## Dataset records
- - -

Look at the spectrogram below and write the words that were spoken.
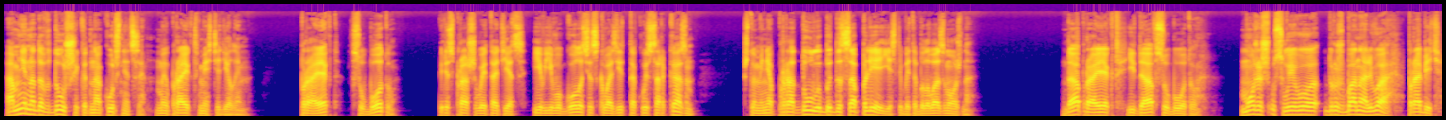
А мне надо в душ и к однокурснице. Мы проект вместе делаем. «Проект? В субботу?» — переспрашивает отец, и в его голосе сквозит такой сарказм, что меня продуло бы до соплей, если бы это было возможно. Да, проект, и да, в субботу. Можешь у своего дружбана Льва пробить,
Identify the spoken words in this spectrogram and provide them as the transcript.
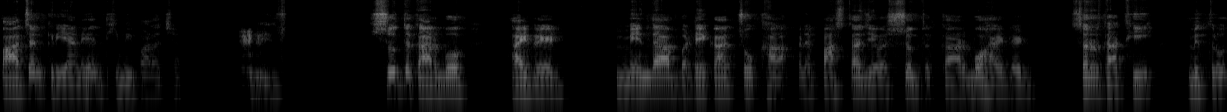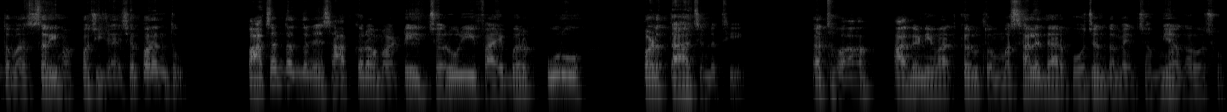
પાચન ક્રિયાને ધીમી પાડે છે. શુદ્ધ કાર્બોહાઈડ્રેટ, મેંદા, બટેકા, ચોખા અને પાસ્તા જેવા શુદ્ધ કાર્બોહાઈડ્રેટ સરળતાથી મિત્રો તમારા શરીરમાં પચી જાય છે. પરંતુ પાચન તંત્રને સાફ કરવા માટે જરૂરી ફાઈબર પૂરું પડતા જ નથી. અથવા આગળની વાત કરું તો મસાલેદાર ભોજન તમે જમ્યા કરો છો.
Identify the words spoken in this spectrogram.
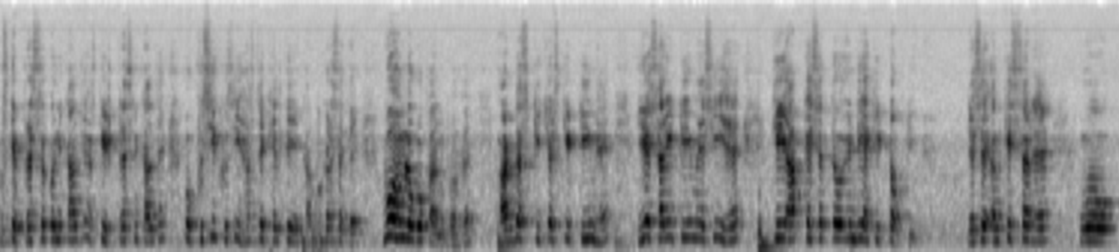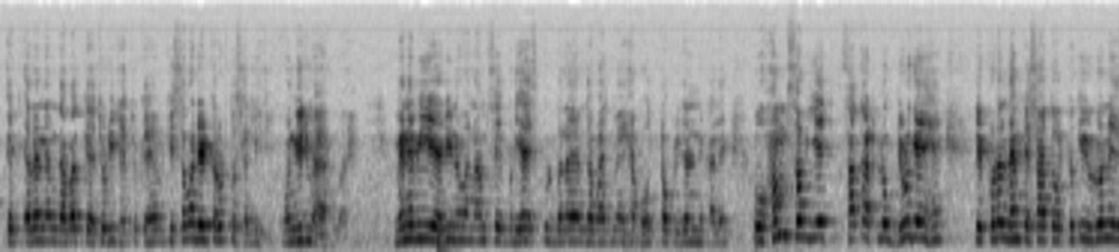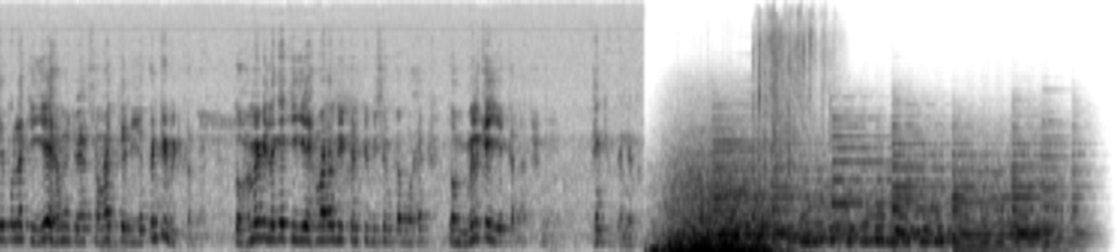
उसके प्रेशर को निकालते हैं, उसकी स्ट्रेस निकालते हैं, वो खुशी खुशी हँसते, खेलते ये काम कर सके, वो हम लोगों का अनुभव है। आठ दस टीचर्स की टीम है। ये सारी टीम ऐसी है कि आप कह सकते हो इंडिया की टॉप टीम है। जैसे अंकित सर है, वो एक एल एन अहमदाबाद के एचओडी रह चुके हैं, उनकी सवा डेढ़ करोड़ तो सैलरी थी, वो न्यूज़ में आया हुआ है। मैंने भी ये एडिनोवा नाम से बढ़िया स्कूल बनाया अहमदाबाद में, यहाँ बहुत टॉप रिज़ल्ट निकाले। वो हम सब ये सात आठ लोग जुड़ गए हैं ये खोडल धाम के साथ और क्योंकि उन्होंने ये बोला कि ये हमें जो है समाज के लिए कंट्रीब्यूट करना है। तो हमें भी लगे कि ये हमारा भी कंट्रीब्यूशन का वो है तो हम मिल ये करना चाहते हैं। थैंक यू धन्यवाद।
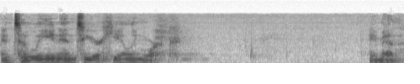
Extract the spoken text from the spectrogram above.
and to lean into your healing work. Amen.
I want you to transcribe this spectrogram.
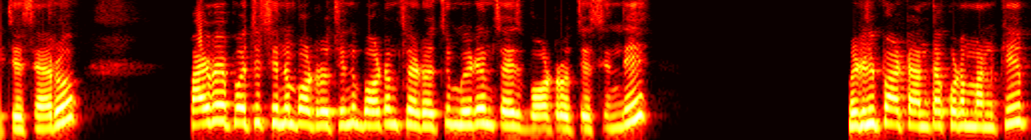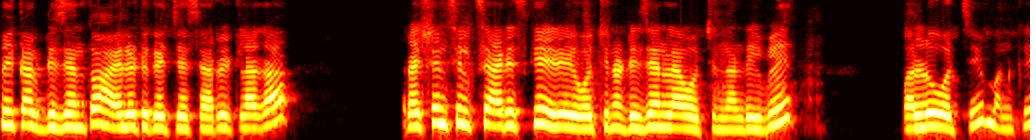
ఇచ్చేసారు పైవైపు వచ్చి చిన్న బార్డర్ వచ్చింది బాటమ్ సైడ్ వచ్చి మీడియం సైజ్ బార్డర్ వచ్చేసింది. మిడిల్ పార్ట్ అంతా కూడా మనకి పీకాక్ డిజైన్తో హైలైట్ ఇచ్చేసారు ఇట్లాగా. రష్యన్ సిల్క్ శారీస్కి వచ్చిన డిజైన్ లాగా వచ్చిందండి ఇవి. పళ్ళు వచ్చి మనకి.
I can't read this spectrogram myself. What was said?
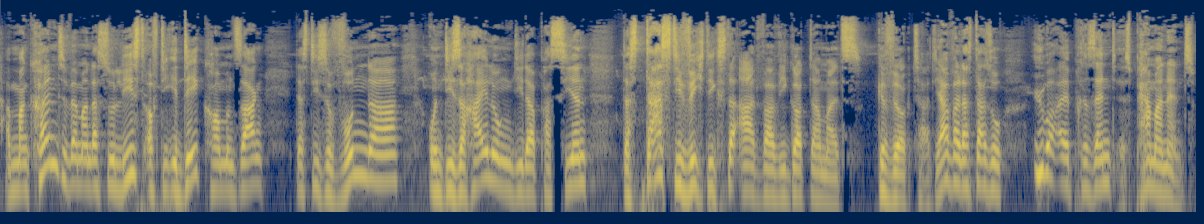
Aber man könnte, wenn man das so liest, auf die Idee kommen und sagen, dass diese Wunder und diese Heilungen, die da passieren, dass das die wichtigste Art war, wie Gott damals gewirkt hat. Ja, weil das da so überall präsent ist, permanent.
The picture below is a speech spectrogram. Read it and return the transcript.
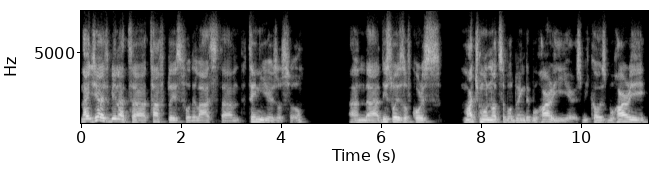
Nigeria has been at a tough place for the last um, 10 years or so. And uh, this was, of course, much more noticeable during the Buhari years because Buhari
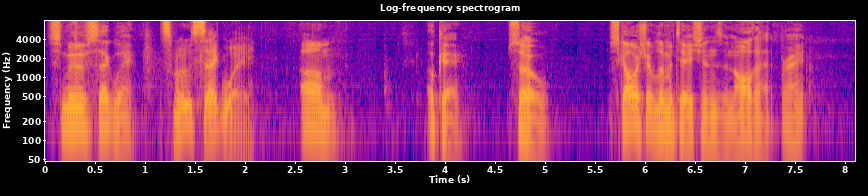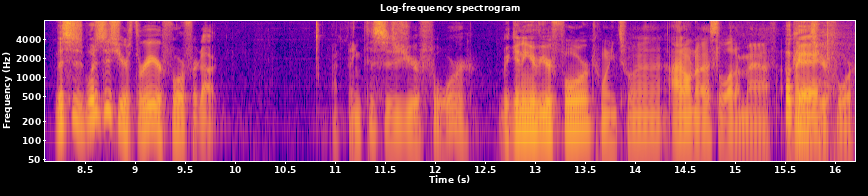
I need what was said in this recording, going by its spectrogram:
smooth segue. Smooth segue. Um, okay, so scholarship limitations and all that, right? This is what is this year three or four for Doc? I think this is year four. Beginning of year four. 2020. I don't know. That's a lot of math. I think Okay. it's year four.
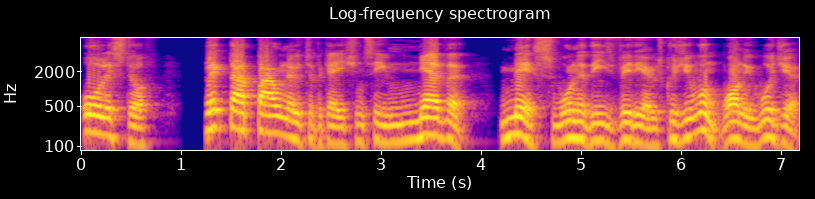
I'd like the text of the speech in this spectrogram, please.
all this stuff. Click that bell notification so you never miss one of these videos because you wouldn't want to, would you?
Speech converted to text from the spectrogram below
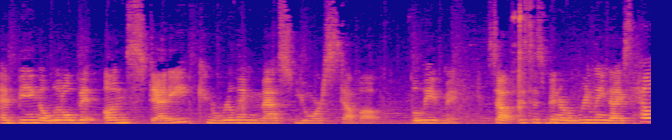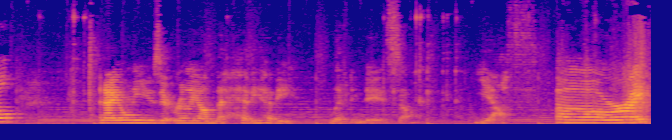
and being a little bit unsteady can really mess your stuff up, believe me. So this has been a really nice help and I only use it really on the heavy, heavy lifting days, so yes. All right.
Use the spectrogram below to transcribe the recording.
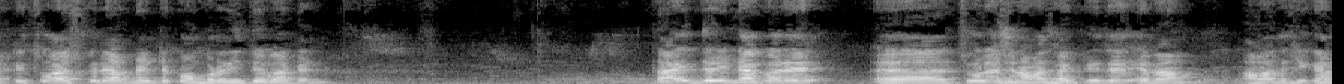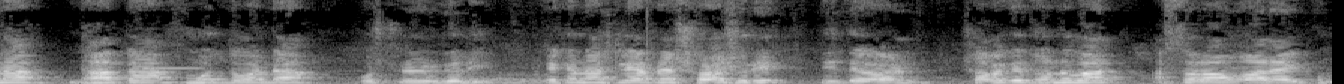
একটি চয়েস করে আপনি একটা কমফোর্টার নিতে পারবেন। তাই দেরি না করে চলে আসেন আমাদের ফ্যাক্টরিতে এবং আমাদের ঠিকানা ঢাকা, মধ্যবাড্ডা পোস্টের গলি। এখানে আসলে আপনার সরাসরি নিতে পারেন। সবাইকে ধন্যবাদ। আসসালামু আলাইকুম।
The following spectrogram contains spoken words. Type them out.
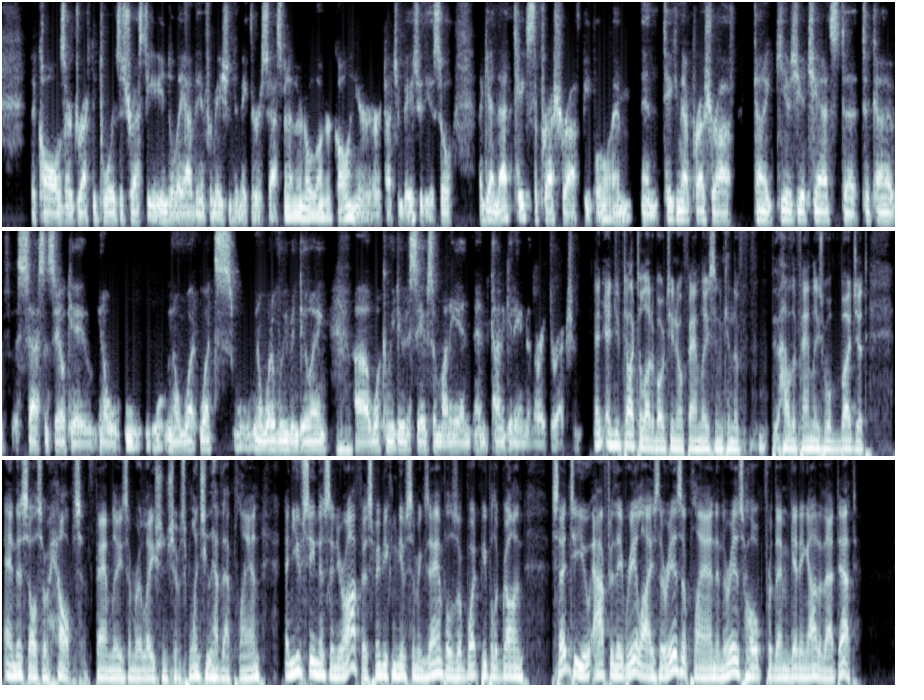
the calls are directed towards the trustee until they have the information to make their assessment and they're no longer calling you or touching base with you. So again, that takes the pressure off people and and taking that pressure off kind of gives you a chance to to kind of assess and say, okay, you know, you know what what's you know what have we been doing? Mm-hmm. Uh, what can we do to save some money and and kind of get aimed in the right direction? And and you've talked a lot about you know families and can the how the families will budget, and this also helps families and relationships once you have that plan. And you've seen this in your office. Maybe you can give some examples of what people have gone said to you after they realize there is a plan and there is hope for them getting out of that debt.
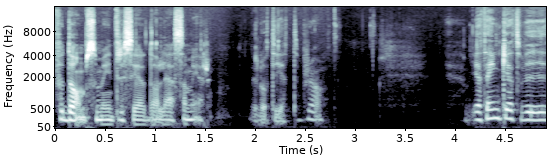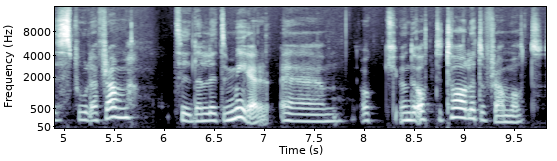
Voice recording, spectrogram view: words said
för de som är intresserade av att läsa mer. Det låter jättebra. Jag tänker att vi spolar fram tiden lite mer. Ehm, och under 80-talet och framåt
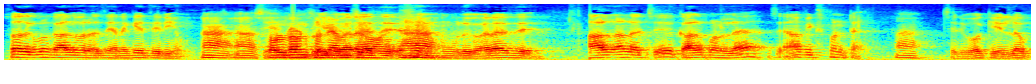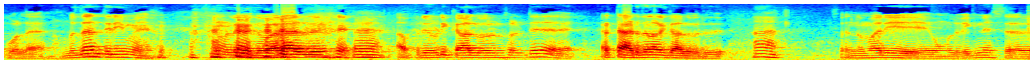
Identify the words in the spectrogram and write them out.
ஸோ அதுக்கப்புறம் கால் வராது. எனக்கே தெரியும். சொல்கிறோன்னு சொல்லி வராது. உங்களுக்கு வராது. நாலு நாள் ஆச்சு கால் பண்ணல. சரி நான் ஃபிக்ஸ் பண்ணிட்டேன். சரி ஓகே இல்லை போல. நம்மளுக்கு தான் தெரியுமே. நம்மளுக்கு இது வராதுன்னு அப்புறம் எப்படி கால் வரும்னு சொல்லிட்டு கரெக்டாக அடுத்த நாள் கால் வருது. ஸோ இந்த மாதிரி உங்களை விக்னேஷ் சார்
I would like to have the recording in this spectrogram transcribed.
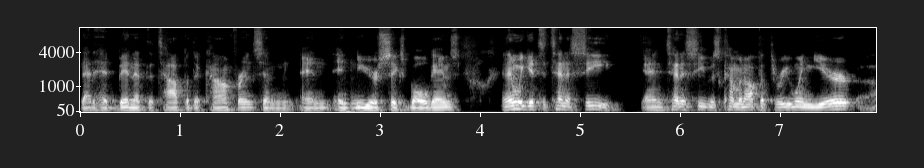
that had been at the top of the conference and and in New Year Six bowl games, and then we get to Tennessee, and Tennessee was coming off a three win year. Uh,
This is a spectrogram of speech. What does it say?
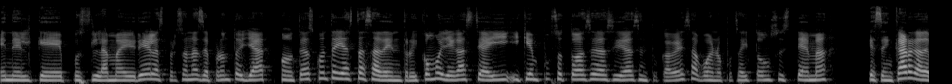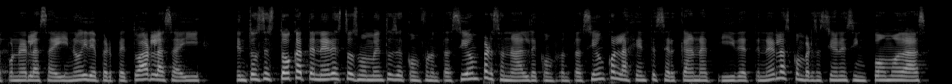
en el que, pues, la mayoría de las personas de pronto ya, cuando te das cuenta, ya estás adentro. ¿Y cómo llegaste ahí? ¿Y quién puso todas esas ideas en tu cabeza? Bueno, pues hay todo un sistema que se encarga de ponerlas ahí, ¿no? Y de perpetuarlas ahí. Entonces toca tener estos momentos de confrontación personal, de confrontación con la gente cercana a ti, de tener las conversaciones incómodas,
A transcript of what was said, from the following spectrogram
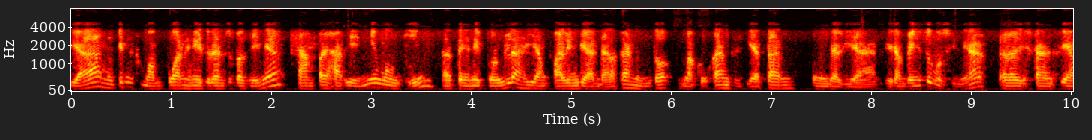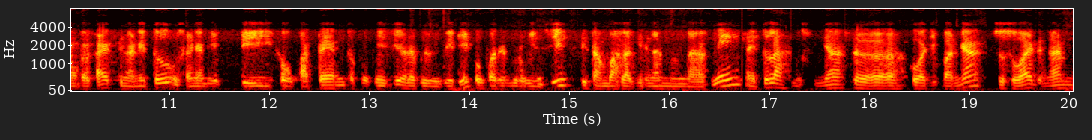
ya mungkin kemampuan ini dan sebagainya, sampai hari ini mungkin eh, TNI Polri lah yang paling diandalkan untuk melakukan kegiatan pengendalian. Di samping itu mestinya uh, instansi yang terkait dengan itu, misalnya di, di kabupaten atau provinsi ada BPBD, kabupaten provinsi, ditambah lagi dengan mengalami, nah itulah mestinya uh, kewajibannya sesuai dengan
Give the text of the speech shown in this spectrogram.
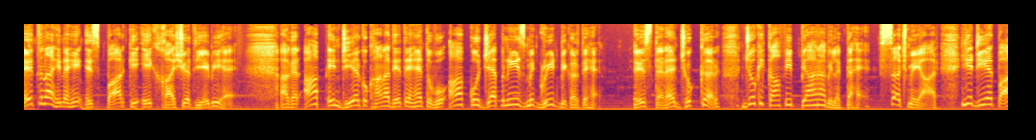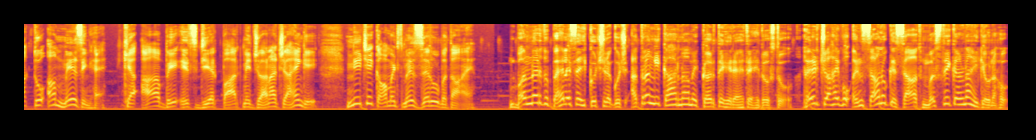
इतना ही नहीं, इस पार्क की एक खासियत ये भी है, अगर आप इन डियर को खाना देते हैं तो वो आपको जैपनीज में ग्रीट भी करते हैं। इस तरह झुककर, जो कि काफ़ी प्यारा भी लगता है। सच में यार, ये डियर पार्क तो अमेजिंग है। क्या आप भी इस डियर पार्क में जाना चाहेंगे? नीचे कमेंट्स में ज़रूर बताएँ। बंदर तो पहले से ही कुछ न कुछ अतरंगी कारनामे करते ही रहते हैं दोस्तों। फिर चाहे वो इंसानों के साथ मस्ती करना ही क्यों न हो।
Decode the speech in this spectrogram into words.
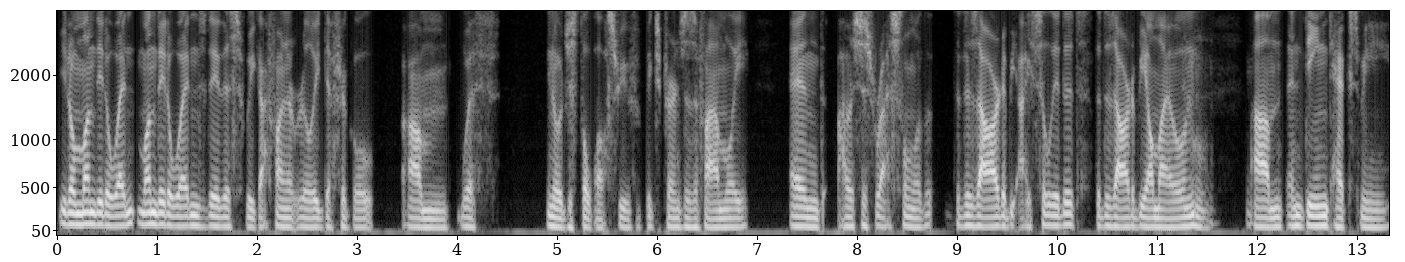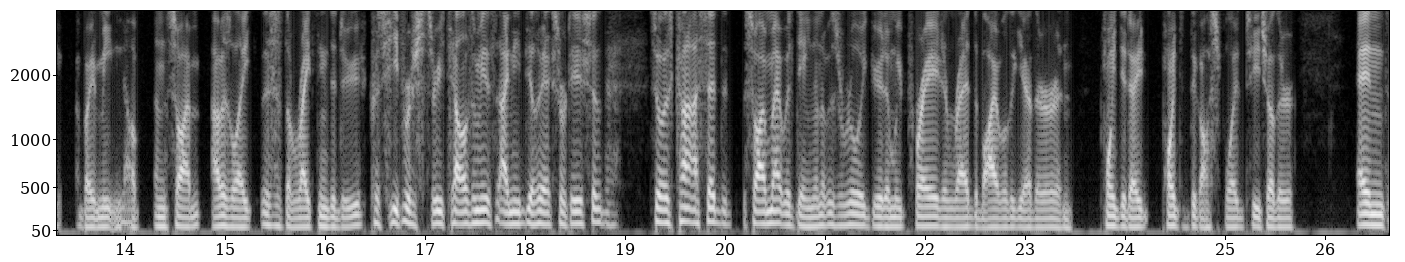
you know, Monday to Wed- Monday to Wednesday this week, I find it really difficult, um, with, you know, just the loss we've experienced as a family, and I was just wrestling with the desire to be isolated, the desire to be on my own. Um, and Dean texts me about meeting up, and so I'm, I was like, this is the right thing to do because Hebrews three tells me I need daily exhortation. So it's kind of I said, that, so I met with Dean, and it was really good, and we prayed and read the Bible together, and pointed out pointed the gospel out to each other. And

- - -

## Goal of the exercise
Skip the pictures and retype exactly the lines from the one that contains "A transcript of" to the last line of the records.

## Response to this task
A transcript of what was said, from the following spectrogram
ya mungkin kemampuan ini dan sebagainya, sampai hari ini mungkin eh, TNI Polri lah yang paling diandalkan untuk melakukan kegiatan pengendalian. Di samping itu mestinya uh, instansi yang terkait dengan itu, misalnya di, di kabupaten atau provinsi ada BPBD, kabupaten provinsi, ditambah lagi dengan mengalami, nah itulah mestinya uh, kewajibannya sesuai dengan
Give the text of the speech shown in this spectrogram.
इतना ही नहीं, इस पार्क की एक खासियत ये भी है, अगर आप इन डियर को खाना देते हैं तो वो आपको जैपनीज में ग्रीट भी करते हैं। इस तरह झुककर, जो कि काफ़ी प्यारा भी लगता है। सच में यार, ये डियर पार्क तो अमेजिंग है। क्या आप भी इस डियर पार्क में जाना चाहेंगे? नीचे कमेंट्स में ज़रूर बताएँ। बंदर तो पहले से ही कुछ न कुछ अतरंगी कारनामे करते ही रहते हैं दोस्तों। फिर चाहे वो इंसानों के साथ मस्ती करना ही क्यों न हो।
Decode the speech in this spectrogram into words.
you know, Monday to Wed- Monday to Wednesday this week, I find it really difficult, um, with, you know, just the loss we've experienced as a family, and I was just wrestling with the desire to be isolated, the desire to be on my own. Um, and Dean texts me about meeting up, and so I'm, I was like, this is the right thing to do because Hebrews three tells me I need daily exhortation. So it's kind of I said, that, so I met with Dean, and it was really good, and we prayed and read the Bible together, and pointed out pointed the gospel out to each other. And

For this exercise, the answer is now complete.